§ WHAT THE TASK ASKS:
Once you find the line below that has "Decoded speech from this spectrogram", output it and every line after it exactly, stopping after the line that has "I only have", with no pictures.

§ THE INPUT:
[Start of Attachment]

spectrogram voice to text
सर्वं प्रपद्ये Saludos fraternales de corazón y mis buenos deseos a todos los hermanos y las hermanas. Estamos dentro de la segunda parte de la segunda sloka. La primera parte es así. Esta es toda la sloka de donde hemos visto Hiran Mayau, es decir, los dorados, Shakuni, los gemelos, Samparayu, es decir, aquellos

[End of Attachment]
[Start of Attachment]

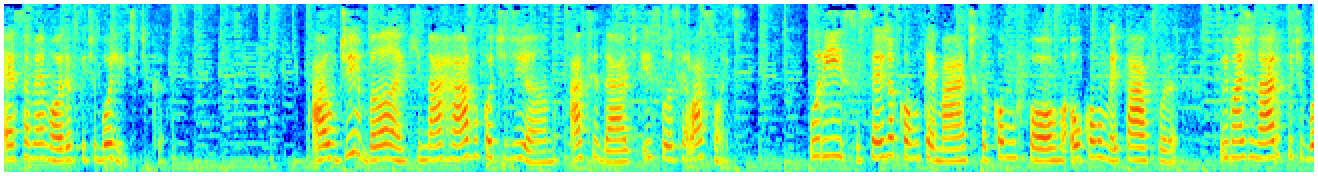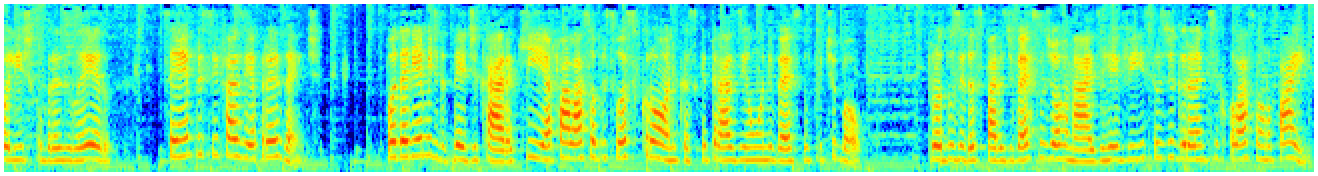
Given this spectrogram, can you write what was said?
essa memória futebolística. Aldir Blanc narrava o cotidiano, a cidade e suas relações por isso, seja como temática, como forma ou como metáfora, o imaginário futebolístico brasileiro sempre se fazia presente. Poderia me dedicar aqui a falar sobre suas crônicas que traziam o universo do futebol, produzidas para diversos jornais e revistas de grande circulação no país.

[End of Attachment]
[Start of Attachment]

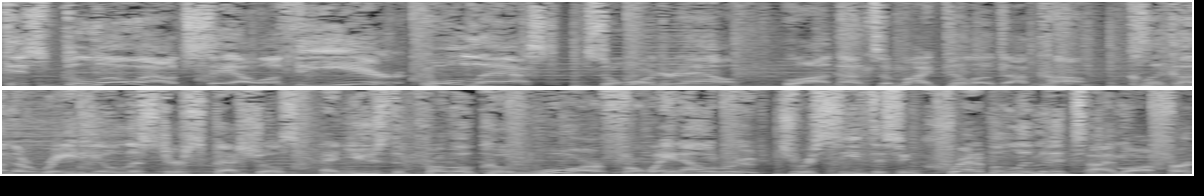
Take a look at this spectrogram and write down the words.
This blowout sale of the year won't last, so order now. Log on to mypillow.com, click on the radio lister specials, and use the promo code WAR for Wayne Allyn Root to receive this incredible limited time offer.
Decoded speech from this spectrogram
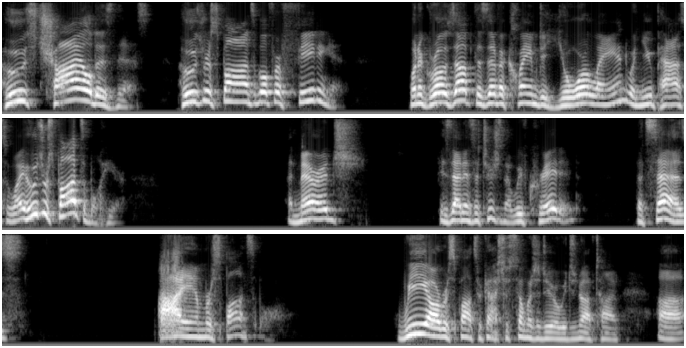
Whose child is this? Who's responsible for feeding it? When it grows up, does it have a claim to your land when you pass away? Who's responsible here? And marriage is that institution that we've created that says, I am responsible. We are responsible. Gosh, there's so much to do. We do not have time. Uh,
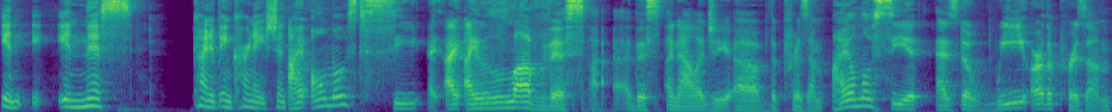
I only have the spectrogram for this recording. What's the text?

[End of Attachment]

§ COMPLETED EXERCISE:
Decoded speech from this spectrogram
Whose child is this? Who's responsible for feeding it? When it grows up, does it have a claim to your land when you pass away? Who's responsible here? And marriage is that institution that we've created that says, I am responsible. We are responsible. Gosh, there's so much to do. We do not have time. Uh,
I only have the spectrogram for this recording. What's the text?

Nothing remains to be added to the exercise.